Presented by Lapham's Quarterly and the Institute for the Future of the Book

Table of Comments

Total Comments in Report: 92

Comments on

1. Performance on Milestones

Go to Text

Once again, Republican economic dogma tops all. This report is a veritable compendium of vague hopes, wishful ideas, and sketchy solutions…save when it comes to an anti-inflation program. Then we see hard numbers, and demand for a regimen that will come down hardest on the average Iraqi.

Go to Text

This preference for “temporary” bases (and, elsewhere in the report, “advisers” instead of combat troops) may go down well with an American public. But it is noteworthy that “bases” and “advisers” are exactly the concepts that historically have prompted the angriest Iraqi reactions against foreign powers’ interference, as seen during the British mandate and the subsequent period of “informal” influence that brutally came to an end in 1958.

Go to Text

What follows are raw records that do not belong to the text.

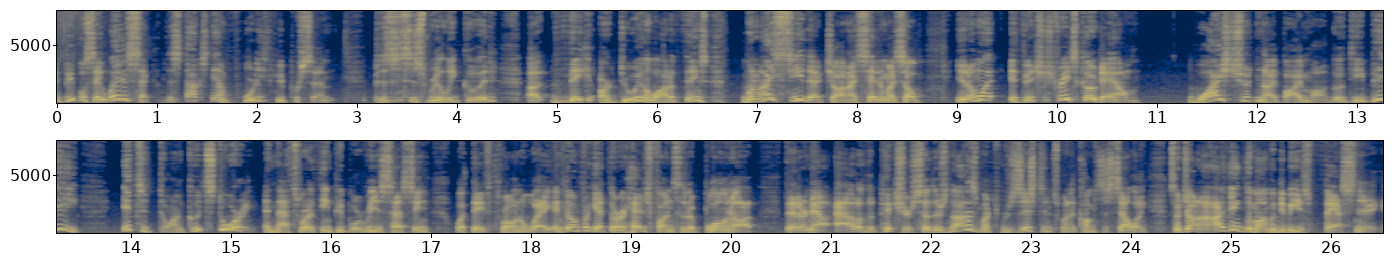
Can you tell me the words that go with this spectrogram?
And people say, wait a second, this stock's down 43%. Business is really good. Uh, they are doing a lot of things. When I see that, John, I say to myself, you know what? If interest rates go down, why shouldn't I buy MongoDB? It's a darn good story. And that's what I think people are reassessing what they've thrown away. And don't forget, there are hedge funds that have blown up that are now out of the picture. So there's not as much resistance when it comes to selling. So, John, I think the MongoDB is fascinating.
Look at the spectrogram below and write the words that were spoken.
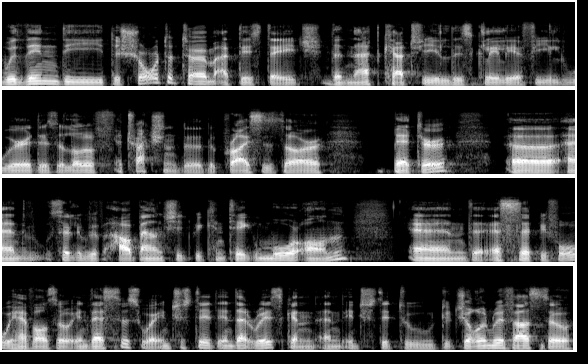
within the, the shorter term at this stage, the nat cat field is clearly a field where there's a lot of attraction. The, the prices are better. Uh, and certainly with our balance sheet, we can take more on. And as I said before, we have also investors who are interested in that risk and, and interested to, to join with us. So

Given its own assessment of the current situation, the ISG
recommendations in this section seem less than serious. The administration has tried milestones, it’s tried ordering the Iraqis to do lots things it thinks would be good for them. It’s told the Shia leaders to embrace the moderate Sunni and visa versa; it has bent to Shia demands, then to Sunni, but all it has done is to convince both sides that the US can’t be trusted. The only thing it hasn’t tried is threatening the government with a withdrawal of support if it doesn’t do what is asked. Some US military commanders in Iraq believe such a threat – backed up by actual withdrawals – is the only way to convince Iraqis of the need for national reconciliation. Perhaps. But it seems just as likely – or more so – that, faced the threat of US withdrawals, Iraqi leaders may conclude that their only hope for security lies in beefing up their own militias – at government expense and with government police and army units. And if the threat of withdrawal doesn’t work, the US would be left with no leverage at all.